Keep images out and repeat all data exactly.

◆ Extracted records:
########################################

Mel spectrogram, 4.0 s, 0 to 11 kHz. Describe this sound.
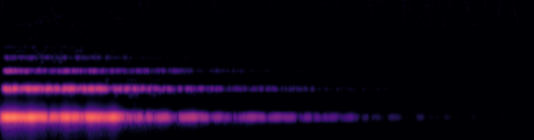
archi sonar 05
I created these pings to sound like a submarine's sonar using Surge (synthesizer) and RaySpace (reverb)
ping, pong, sonar, sub, submarine, synth, synthesized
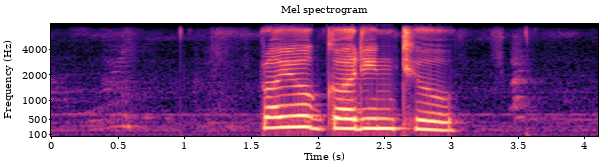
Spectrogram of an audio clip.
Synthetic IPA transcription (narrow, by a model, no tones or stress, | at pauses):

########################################

◆ Response box:
Mel spectrogram, 4.0 s, 0 to 11 kHz. Describe this sound.
archi sonar 05
I created these pings to sound like a submarine's sonar using Surge (synthesizer) and RaySpace (reverb)
ping, pong, sonar, sub, submarine, synth, synthesized
Spectrogram of an audio clip.
Synthetic IPA transcription (narrow, by a model, no tones or stress, | at pauses):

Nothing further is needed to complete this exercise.